Subject RE: [Firebird-Architect] Can we, can we, can we????...
Author Svend Meyland Nicolaisen
> -----Original Message-----
> From:
> [] On Behalf Of Nando Dessena
> Sent: 13. juni 2005 20:20
> To:
> Subject: Re: [Firebird-Architect] Can we, can we, can we????...
> Jim,
> J> Is a timeout elapsed time or cpu time?
> good question. OTTOMH I'd say whichever comes first.

Neither I think.

> J> Elapsed time is problematic on a
> J> heavily loaded system since delay can be induced by other requests
> J> either hogging the system or holding a blocking resource.
> Killing a
> J> valid request seems more than a little unfair, but killing a valid
> J> request in a heavy loaded system that is going to automatically
> J> restart is a guarantee of livelock.
> We should consider the reason why people ask for this
> feature: when there is a runaway query, in current versions
> of Firebird practically nothing else happens. That's why they
> need to kill it. With more granularity, the need to kill
> might well disappear.

That seems to make a lot of sence.

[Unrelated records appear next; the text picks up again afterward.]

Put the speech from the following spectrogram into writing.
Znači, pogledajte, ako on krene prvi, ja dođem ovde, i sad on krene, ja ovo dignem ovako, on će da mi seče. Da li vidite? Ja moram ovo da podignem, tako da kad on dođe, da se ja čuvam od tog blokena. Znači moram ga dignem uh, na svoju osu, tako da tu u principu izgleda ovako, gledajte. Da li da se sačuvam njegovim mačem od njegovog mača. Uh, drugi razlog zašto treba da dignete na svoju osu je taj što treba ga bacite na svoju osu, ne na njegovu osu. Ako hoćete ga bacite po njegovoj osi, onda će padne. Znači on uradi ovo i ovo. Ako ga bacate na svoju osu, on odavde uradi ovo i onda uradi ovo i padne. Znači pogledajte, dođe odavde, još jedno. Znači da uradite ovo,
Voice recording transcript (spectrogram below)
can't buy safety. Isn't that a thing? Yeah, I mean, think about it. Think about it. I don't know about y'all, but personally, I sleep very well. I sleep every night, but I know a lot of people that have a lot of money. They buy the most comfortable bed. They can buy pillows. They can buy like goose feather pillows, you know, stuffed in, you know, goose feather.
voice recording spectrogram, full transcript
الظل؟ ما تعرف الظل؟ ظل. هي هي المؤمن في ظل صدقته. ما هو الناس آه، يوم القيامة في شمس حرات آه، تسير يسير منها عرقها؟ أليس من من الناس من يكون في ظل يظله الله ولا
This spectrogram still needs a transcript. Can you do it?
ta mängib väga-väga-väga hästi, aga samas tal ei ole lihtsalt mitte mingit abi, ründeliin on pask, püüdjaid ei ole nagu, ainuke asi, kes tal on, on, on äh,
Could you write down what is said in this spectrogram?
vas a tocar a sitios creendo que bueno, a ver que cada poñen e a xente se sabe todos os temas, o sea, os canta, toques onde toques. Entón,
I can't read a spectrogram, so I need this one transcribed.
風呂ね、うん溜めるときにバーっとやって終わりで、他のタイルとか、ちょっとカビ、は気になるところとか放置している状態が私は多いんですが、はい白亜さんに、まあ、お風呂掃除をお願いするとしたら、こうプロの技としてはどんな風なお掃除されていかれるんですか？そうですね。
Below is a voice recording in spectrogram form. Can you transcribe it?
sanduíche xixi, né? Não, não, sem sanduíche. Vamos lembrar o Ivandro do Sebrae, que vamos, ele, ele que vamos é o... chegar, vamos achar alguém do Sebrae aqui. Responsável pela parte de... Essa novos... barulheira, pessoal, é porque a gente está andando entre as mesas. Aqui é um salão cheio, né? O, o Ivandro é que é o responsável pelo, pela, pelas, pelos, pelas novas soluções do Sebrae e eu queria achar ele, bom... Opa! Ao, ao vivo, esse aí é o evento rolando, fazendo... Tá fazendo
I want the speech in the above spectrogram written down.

> J> CPU might be better, but it appears that pthreads doesn't
> provide any
> J> mechanism to get per thread CPU numbers, so I'm afraid
> we're going to
> J> have to write that off.
> I'm not experienced with posix pthreads so I cannot comment.
> J> How about limiting the number of fetches? We already
> track that, so
> J> a limit would be computationally cheap. Numbers ecords read is
> J> another possibility, but it would have to be records
> fetched rather
> J> than records returned. Number of update operations, maybe?
> The problem is that some "runaway queries" tend to waste a
> great deal of time doing things that don't depend on the
> number of records returned or updated, like scanning poorly
> selective indexes or collecting garbage... Number of reads
> sounds good to me, as it would be common to all 4 DML
> operations, wouldn't it?

Number of record reads seems like the way to go to me, if a sort of
"timeout" should be implemented.

I though have difficult to see why we need such server functionality (that
might become a problem in itself) to protect against badly written client
applications and/or database designs.